====== Dataset records ======

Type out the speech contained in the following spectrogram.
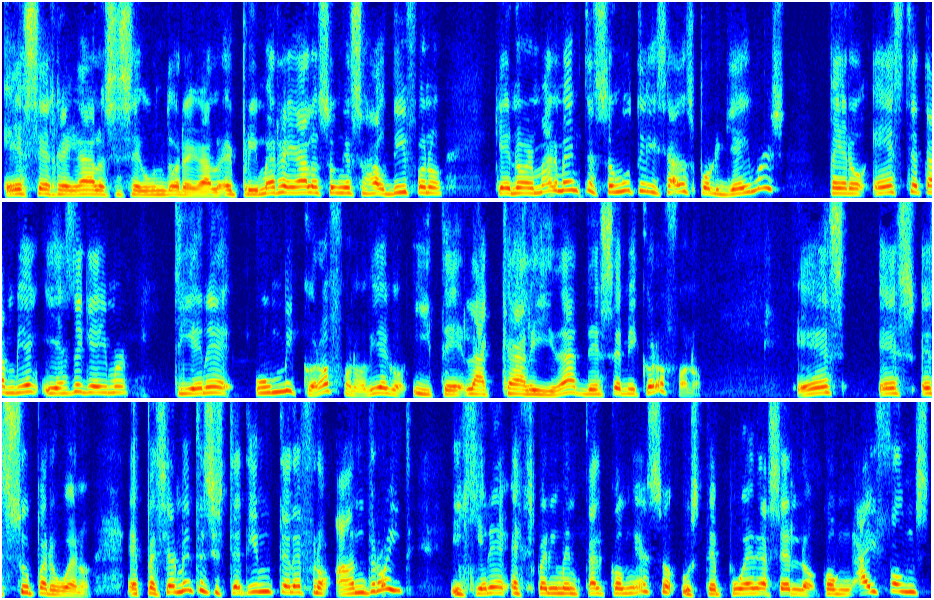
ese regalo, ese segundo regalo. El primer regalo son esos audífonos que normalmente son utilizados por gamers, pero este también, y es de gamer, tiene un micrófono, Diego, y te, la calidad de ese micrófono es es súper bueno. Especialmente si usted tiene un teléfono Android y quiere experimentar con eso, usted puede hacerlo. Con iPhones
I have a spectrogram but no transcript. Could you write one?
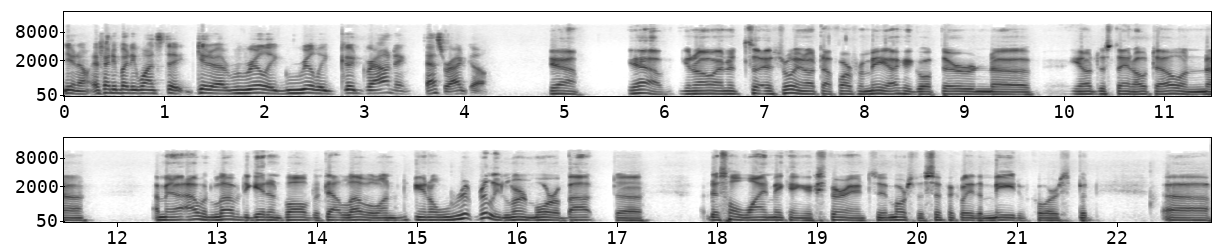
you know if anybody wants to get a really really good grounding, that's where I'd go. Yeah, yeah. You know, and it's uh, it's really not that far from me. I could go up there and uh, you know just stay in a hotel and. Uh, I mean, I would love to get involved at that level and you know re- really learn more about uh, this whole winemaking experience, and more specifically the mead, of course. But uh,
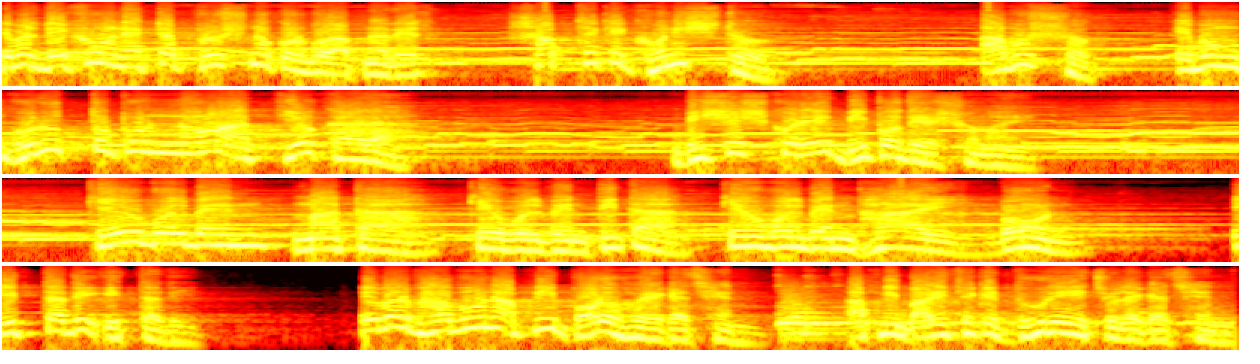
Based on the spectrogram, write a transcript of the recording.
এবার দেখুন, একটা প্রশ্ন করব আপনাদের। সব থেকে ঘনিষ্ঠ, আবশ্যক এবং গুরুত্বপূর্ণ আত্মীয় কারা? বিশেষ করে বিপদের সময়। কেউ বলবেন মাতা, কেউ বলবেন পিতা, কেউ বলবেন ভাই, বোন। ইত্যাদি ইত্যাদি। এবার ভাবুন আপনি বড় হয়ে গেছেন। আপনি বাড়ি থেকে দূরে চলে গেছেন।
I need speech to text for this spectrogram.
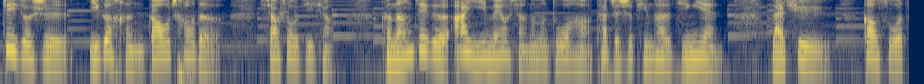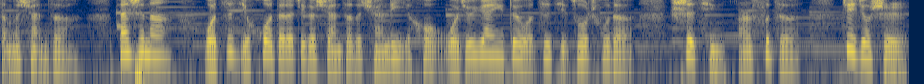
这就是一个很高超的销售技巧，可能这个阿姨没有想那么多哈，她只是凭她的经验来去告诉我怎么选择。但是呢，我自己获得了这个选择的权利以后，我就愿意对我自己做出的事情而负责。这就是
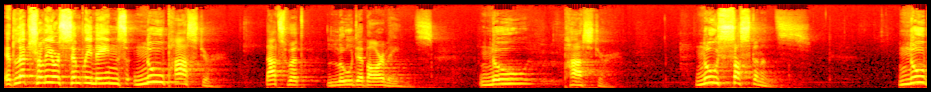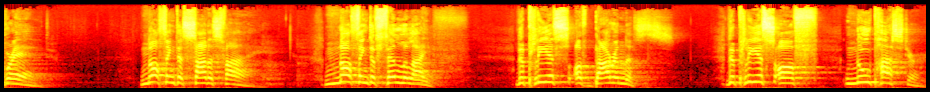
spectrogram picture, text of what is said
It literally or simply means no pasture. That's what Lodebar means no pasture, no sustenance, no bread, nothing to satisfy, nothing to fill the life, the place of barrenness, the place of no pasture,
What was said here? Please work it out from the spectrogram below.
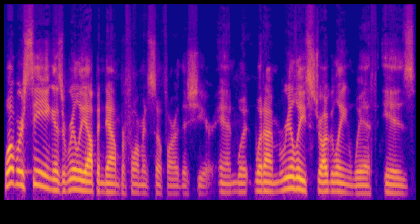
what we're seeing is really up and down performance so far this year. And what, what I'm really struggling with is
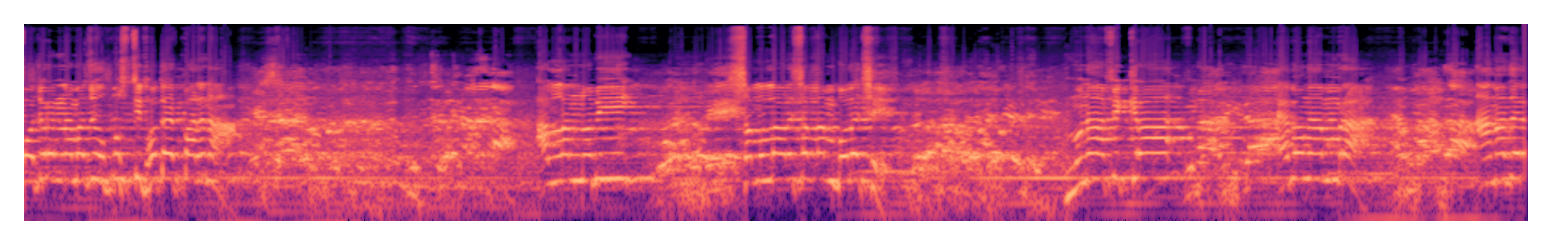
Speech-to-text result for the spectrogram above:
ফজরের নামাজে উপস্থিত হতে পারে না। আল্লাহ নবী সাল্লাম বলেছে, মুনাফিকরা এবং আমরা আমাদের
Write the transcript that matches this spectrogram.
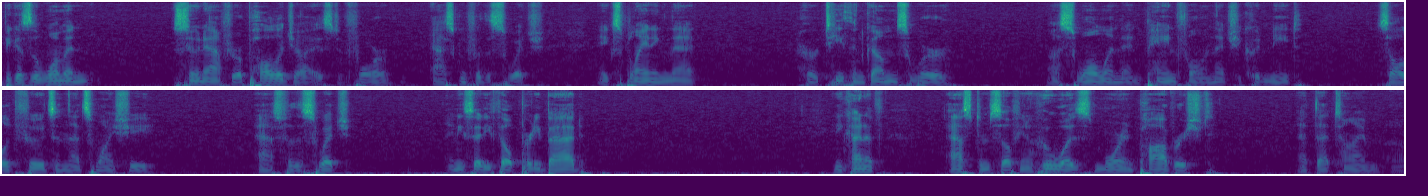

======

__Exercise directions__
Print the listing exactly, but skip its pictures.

__Answer box__
Type out the speech contained in the following spectrogram.
ese regalo, ese segundo regalo. El primer regalo son esos audífonos que normalmente son utilizados por gamers, pero este también, y es de gamer, tiene un micrófono, Diego, y te, la calidad de ese micrófono es es súper bueno. Especialmente si usted tiene un teléfono Android y quiere experimentar con eso, usted puede hacerlo. Con iPhones
I have a spectrogram but no transcript. Could you write one?
you know if anybody wants to get a really really good grounding, that's where I'd go. Yeah, yeah. You know, and it's uh, it's really not that far from me. I could go up there and uh, you know just stay in a hotel and. Uh, I mean, I would love to get involved at that level and you know re- really learn more about uh, this whole winemaking experience, and more specifically the mead, of course. But uh,
Based on the spectrogram, write a transcript of the recording.
এবার দেখুন, একটা প্রশ্ন করব আপনাদের। সব থেকে ঘনিষ্ঠ, আবশ্যক এবং গুরুত্বপূর্ণ আত্মীয় কারা? বিশেষ করে বিপদের সময়। কেউ বলবেন মাতা, কেউ বলবেন পিতা, কেউ বলবেন ভাই, বোন। ইত্যাদি ইত্যাদি। এবার ভাবুন আপনি বড় হয়ে গেছেন। আপনি বাড়ি থেকে দূরে চলে গেছেন।
I need speech to text for this spectrogram.
这就是一个很高超的销售技巧，可能这个阿姨没有想那么多哈，她只是凭她的经验来去告诉我怎么选择。但是呢，我自己获得了这个选择的权利以后，我就愿意对我自己做出的事情而负责。这就是
spectrogram picture, text of what is said
It literally or simply means no pasture. That's what Lodebar means no pasture, no sustenance, no bread, nothing to satisfy, nothing to fill the life, the place of barrenness, the place of no pasture,
What was said here? Please work it out from the spectrogram below.
what we're seeing is really up and down performance so far this year. And what, what I'm really struggling with is
Speech-to-text result for the spectrogram above:
ফজরের নামাজে উপস্থিত হতে পারে না। আল্লাহ নবী সাল্লাম বলেছে, মুনাফিকরা এবং আমরা আমাদের
Write the transcript that matches this spectrogram.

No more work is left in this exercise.